It survives because its rich, its middle class, even its most wretched — and increasingly its young — have taken on the mantle of saviour. In the absence of good governance, the onus falls on the people, and the private sector has certainly stepped in. There are the endless welfare trusts — The Citizens Foundation, The Kidney Centre, the Layton Rahimtoola Benevolent Trust, Special Olympics Pakistan, the Edhi Trust, the Aga Khan Development Network, Khaana Ghar and scores of other ones aiming to ameliorate the lot of those living on the fringe. But never perhaps, has Pakistani philanthropy been more evident then at the time of national crises. Floods have devastated huge swathes of the country and earthquakes ruptured lives and lands, but at times like this, the hearts of the 180 million of this land have beat as one.
And apparently so too, the hearts of those long gone — the Pakistani diaspora. Given the ever-increasing size of the remittances in recent years, who can say expatriates do not ‘cast a longing, lingering look behind?’
Not for nothing then does Pakistan rank as one of the world’s biggest internal donors.
Pakistan survives because its children aspire, they struggle, they succeed.
A case in point: Peache Niche, an NGO aiming to become a centre of the country’s evolving civil society, and its project T2F, the brainchild of Sabeen Mahmud, symbolise the other, hope-inspiring face of Pakistan. T2F is, by giving a forum to a new generation of philosophers, painters, authors and poets, reinventing and rejuvenating the best tradition of a dying chai house culture. And ventures like Obaid Chinoy’s CAP are doing the desperately needed task of archiving Pakistan’s history.
There is also a glimmer of hope on the academic front. As the country’s established business and internet technology schools increasingly gain international acceptance, new ones have begun to emerge, each promising — and more often than not, delivering — world-standard quality education.
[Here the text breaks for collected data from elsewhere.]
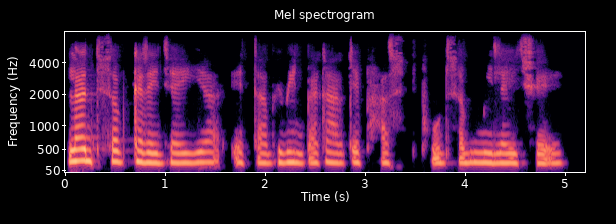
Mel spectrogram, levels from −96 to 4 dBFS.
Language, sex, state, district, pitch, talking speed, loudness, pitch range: Maithili, female, Bihar, Saharsa, 210 Hz, 150 wpm, -19 LUFS, 200-215 Hz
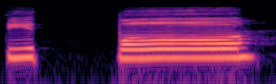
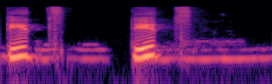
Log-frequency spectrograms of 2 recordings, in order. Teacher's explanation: th dia enggak punya sifat hames. Dia punya sifat syiddah ya.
Pakistani O and A level students, meanwhile, shine, often garnering among the highest scores in the world for those exams. But perhaps the growing number of Pakistani students who gain admission to universities across the globe, who thrive in those challenging academic environments, is the best testimony to such achievement.
Education aside, an increasing social conservatism notwithstanding, and the rantings of the self-appointed custodians of morality apart, Pakistan has also done well in the fields of music, art and fashion. In recent years, the country has witnessed a veritable renaissance in the music industry, exemplified best perhaps, by Rohail Hyatt’s Coke Studio.
Pakistani art too has come of age, with local artists showcasing in galleries across the globe, in auction house like Sothebys, Christies and Bonhams, with a growing market for their work at home and abroad, with a proliferation of galleries springing up in all the country’s urban centres, new art publications and even an art movement for and of the people.
The business of fashion meanwhile, flourishes. The demand for designer-wear — couture and prÃªt alike — goes viral, as the industry garners mounting recognition in Pakistan and in fashion capitals around the world.
And young entrepreneurs venture into daring new home-grown businesses, on ground and online, while others bring home successful international franchises, situating them in any one of the new state-of-the-art malls that have begun to dot Pakistan’s urban landscape.
Meanwhile, the media, good bad and ugly, is unarguably vibrant and manages to have its say. And even if ratings are its primary concern, in all the sound and fury it emits, the truth does often out.
So Salaam Pakistan, salaam to those who keep hope alive, who dare to dream and take their aspirations for a walk, who make good things happen. Salaam to the other side of midnight.
And here’s to another 65!
This story was originally published in the August issue of Newsline as the cover story under the headline “Salaam Pakistan.”